There is a substantial literature linking caveolae to the regulation of endothelial permeability, the regulated transport of macromolecules across endothelial cells being central to the correct functioning of our closed, pressurised vascular system. Despite the physiological and medical importance of this process, most underlying molecular and cell biological details remain obscure.
This PhD project aims to determine the role of caveolae in trans-endothelial transport of macromolecules. Extensive use of mouse and tissue culture models will allow development of imaging and more quantitative assays for this transport, and we have already developed appropriate knockout mice lacking key caveolar genes. The primary vascular system that will be studied, at least initially, is that of the brain. This is attractive experimentally, as endothelial cells of the blood brain barrier are highly impermeable to passive / diffusive passage of macromolecules, and provides a highly medically relevant system.
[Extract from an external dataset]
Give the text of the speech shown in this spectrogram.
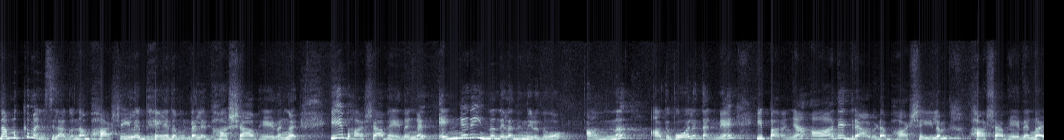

The project will provide training in conventional molecular biology and biochemical approaches, as well as more specialised techniques including gene editing using CRISPR, 2-photon imaging, and in vivo assays using mice.